Segment Start: Exercise data

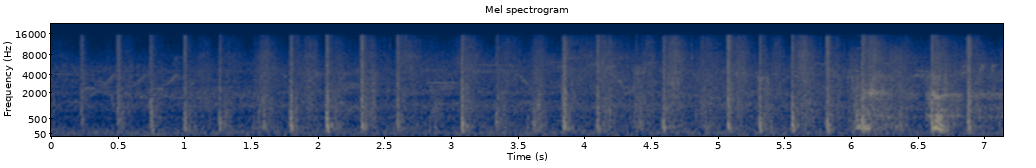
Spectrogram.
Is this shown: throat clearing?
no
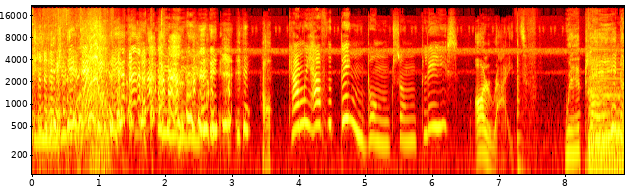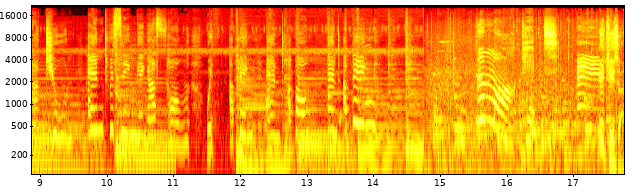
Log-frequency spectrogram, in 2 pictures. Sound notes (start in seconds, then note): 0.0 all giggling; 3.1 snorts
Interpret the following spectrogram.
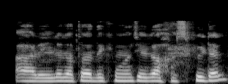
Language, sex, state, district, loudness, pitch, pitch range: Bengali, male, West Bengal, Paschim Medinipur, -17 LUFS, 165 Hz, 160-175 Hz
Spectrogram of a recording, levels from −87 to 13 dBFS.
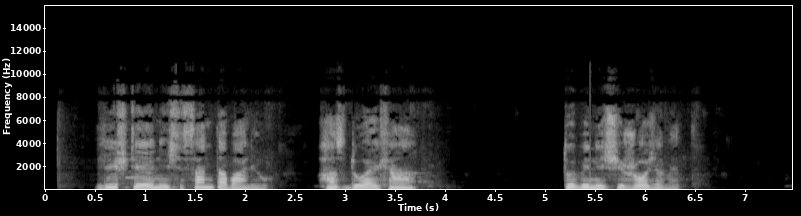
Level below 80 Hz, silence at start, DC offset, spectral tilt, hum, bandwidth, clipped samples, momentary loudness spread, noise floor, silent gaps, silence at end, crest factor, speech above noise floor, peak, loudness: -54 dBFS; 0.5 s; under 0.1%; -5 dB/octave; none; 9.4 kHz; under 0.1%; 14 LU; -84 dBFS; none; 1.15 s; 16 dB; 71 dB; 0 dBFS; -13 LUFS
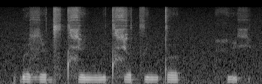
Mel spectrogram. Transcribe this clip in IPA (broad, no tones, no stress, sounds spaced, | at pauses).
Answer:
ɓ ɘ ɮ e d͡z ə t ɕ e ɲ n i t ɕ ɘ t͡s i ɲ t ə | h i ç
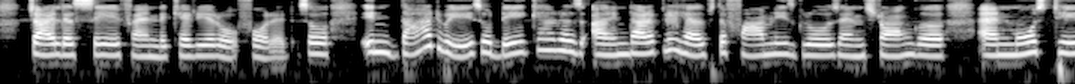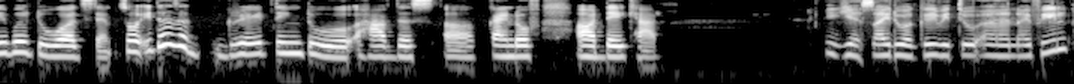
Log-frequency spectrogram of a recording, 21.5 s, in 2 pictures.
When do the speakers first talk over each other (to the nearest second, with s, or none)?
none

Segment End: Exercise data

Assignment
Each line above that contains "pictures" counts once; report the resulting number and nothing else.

Expected output
2